An IA expert says reporting to the CFO may divert IA resources disproportionally to finance vs other areas.
More than three-quarters of US publicly traded companies’ internal audit (IA) functions report administratively to the CFO, although a similar percentage of IA professionals see reporting to the CEO as ideal.
- Presenting to a meeting of NeuGroup for Internal Audit Executives, Richard Chambers, a former head of the Institute of Internal Auditors (IIA) and a longtime IA practitioner, noted that seeming disconnect as one of several alarm bells IA professionals should consider.
- IA reporting to the CFO does not violate audit standards, but it may hinder it from carrying out its function fully, or at least foster that perception.
- “When IA reports to the CFO, there tends to be a much higher incidence of it doing work in financial reporting and finance-related risks,” Mr. Chambers said.
The numbers. According to the IIA’s 2022 North American Pulse of Internal Audit report , 76% of chief audit executives (CAEs) say they work administratively for their CFOs. In response, Mr. Chambers launched a poll on LinkedIn that drew 1,700 responses.

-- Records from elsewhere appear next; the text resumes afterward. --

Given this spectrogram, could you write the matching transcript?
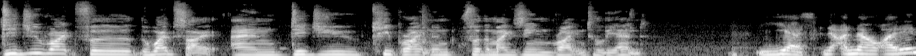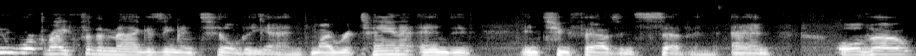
did you write for the website, and did you keep writing for the magazine right until the end? Yes, no, I didn't work write for the magazine until the end. My retainer ended in 2007, and although,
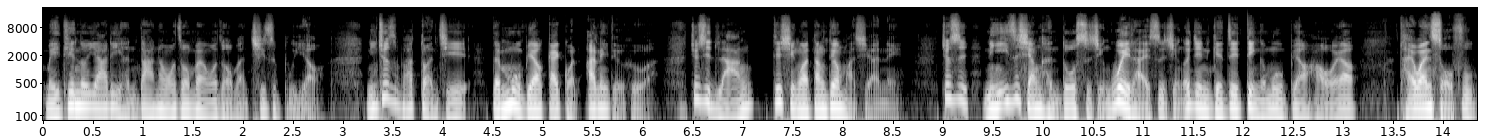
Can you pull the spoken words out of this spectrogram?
每天都压力很大，那我怎么办？我怎么办？其实不要，你就是把短期的目标该管安利就好啊。就是狼在生活当中嘛是安内，就是你一直想很多事情，未来事情，而且你给自己定个目标，好，我要。台湾首富，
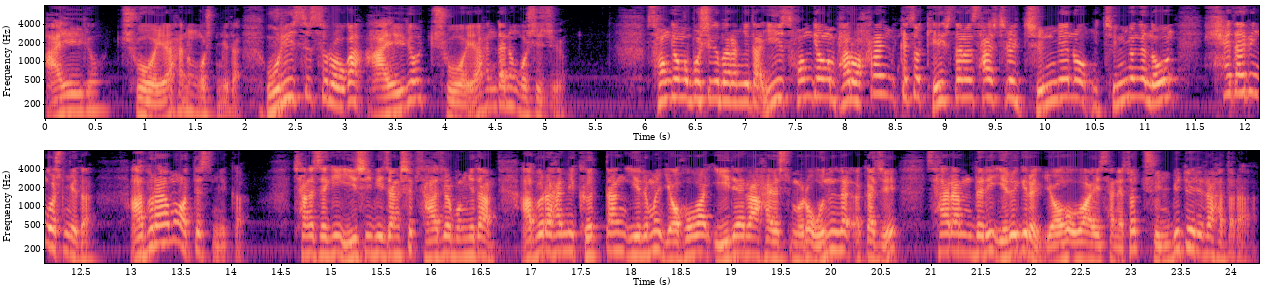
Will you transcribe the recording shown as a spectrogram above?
알려주어야 하는 것입니다. 우리 스스로가 알려주어야 한다는 것이지요. 성경을 보시기 바랍니다. 이 성경은 바로 하나님께서 계시다는 사실을 증명해 놓은 해답인 것입니다. 아브라함은 어땠습니까? 창세기 22장 14절 봅니다. 아브라함이 그 땅 이름을 여호와 이레라 하였으므로 오늘날까지 사람들이 이르기를 여호와의 산에서 준비되리라 하더라.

- “My question was, ‘Ideally, where should IA report administratively within the organization?’ It wasn’t even a contest,” Mr. Chambers said, with 74% citing the CEO, 11% the CRO and the CFO at 9%.
Supporting the CFO line. One member said IA would be way down the list of priorities of his company’s CEO, who is effectively the head of sales and dealing with a host of macro business issues.
- As is often the case, the company’s CFO once worked in IA and so understands it better than the CEO, he said. So while Mr. Chambers’ poll may reflect what’s best theoretically, in practical terms reporting to the CFO is a more practical model.
- “The skill set of the CFO is better aligned with what IA is trying to do, and having an informed sponsor or stakeholder is much more effective than having someone at the CEO level,” the executive said.
Other perspectives. Each company is different. IA reporting to the CFO may be most appropriate in many cases, Mr. Chambers said, and IA’s tendency to retain responsibility for Sarbanes-Oxley (SOX) reporting can channel it toward the CFO. However, there are issues to consider.
- Mr. Chamber’s biggest concern is that CFOs, who typically view themselves as the function’s caretaker, may unintentionally interfere with IA or be perceived as interfering within the organization.
- And reporting to the CFO may also disproportionally steer IA resources to financial issues, when risks and the need for controls abound in areas ranging from supply chains to climate and cyber.
Enlightening the CEO. Mr. Chambers recalled working for a four-star command in the Army and similar criticism arising about generals, like CEOs, not having time to listen to audit.
- “We had no choice, we had to do it, and lo and behold these generals found it was very enlightening to have audit working directly for them,” he said.